Ridgway Apothecary owner Jeanne Robertson also owns the business Cups, a tea, coffee and spirits shop located on N. Lena CUPS is not affiliated with the Apothecary, but an entirely different business. She operates Ridgway Apothecary from her home, which is located in an unincorporated part of Ouray County. Robertson said she decided to open the new delivery business because she believes in the use of marijuana as medicine.
“I really believe in its use for medical reasons,” she says. “I have known people that the only way they were able to eat in their last days of cancer was because of marijuana's effects on increasing one’s appetite. It prolonged their life and made it better.”
Robertson said Ridgway Apothecary is not like other dispensaries where patients with state medical marijuana certification go and shop for various strains of marijuana and its various forms (edibles, tinctures, etc.). Rather, Robertson explains that her business provides a delivery service only and that no quantity of marijuana is actually stored on the premises.
“What I am doing is asking the patient what kind of relief they are looking for and then I order the strain that gives them that relief,” she says. “I will go out of the county, pick it up and deliver it to the patient. It won’t be like a grocery store. There is nothing going to be stored here.”
Already, medical marijuana patients who have found it difficult to travel to other counties to receive their medicine have welcomed Robertson’s business.
“I have had one response from a person who already has their card,” she says. “It’s really hard for him to get his medicine because his ailment is debilitating to the point he cannot drive. His statement to me was, ‘Bless you. Now my medicine can be delivered to me.’”
Before Robertson opened the Ridgway Apothecary, she attended an “intense” two-day seminar in Denver taught by a lawyer who is “really on top of this issue,” she explains. Not only did she learn ways to create a legitimate business in Colorado, but learned to do it in a very professional manner. And while Robertson believes there is a great value in providing medical marijuana to patients who need it, she also believes there are a good number of dispensaries that are abusing the process.
“I believe there are people misusing these [laws] and I want to be one of the people who doesn’t,” she says.
Moreover, Robertson emphasizes that her business Cups will have nothing to do with the Ridgway Apothecary and no medical marijuana will be stored or sold on the premises.
“Because families and children come into Cups, there will never be any medicine here,” she says. “I really want to stress that I won’t mix the two businesses.”
There are currently a handful of municipalities in Colorado that have enacted moratoriums on medical marijuana dispensaries – Ridgway and Ouray included – while the state legislature makes decisions on how the businesses will be regulated.
The Ouray Board of County Commissioners has taken a wait-and-see approach to a possible moratorium on medical marijuana dispensaries, believing there are already enough county regulatory tools in place for commercial businesses. According to current regulations, the only area in Ouray County where a dispensary could legally open is the Colona Zone, or in a private home as a Home Occupancy.
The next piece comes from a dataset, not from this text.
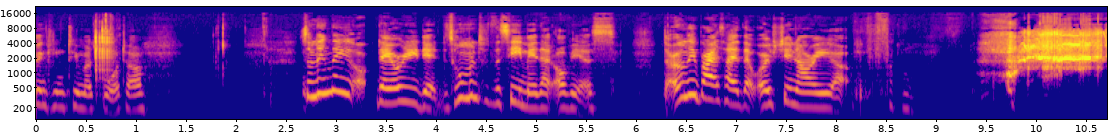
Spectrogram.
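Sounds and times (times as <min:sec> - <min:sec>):
speech: 0:00.0 - 0:01.4, 0:02.6 - 0:09.9
person imitating a pterodactyl screech: 0:09.7 - 0:10.7.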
According to Robertson, Ouray County staff has assured her that as a home-based business, Ridgway Apothecary is considered a legitimate business under the county’s Land Use Code.
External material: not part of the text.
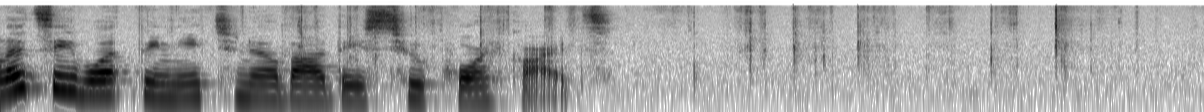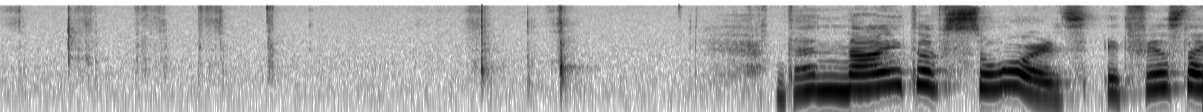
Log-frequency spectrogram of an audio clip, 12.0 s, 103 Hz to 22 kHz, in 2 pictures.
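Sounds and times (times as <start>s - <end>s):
cards being shuffled: 0.7s - 7.6s, 8.3s - 9.0s.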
A physician will be on hand to see potential patients on Wednesday, March 17. To schedule an appointment or for more information, call Robertson at 970/626-3272.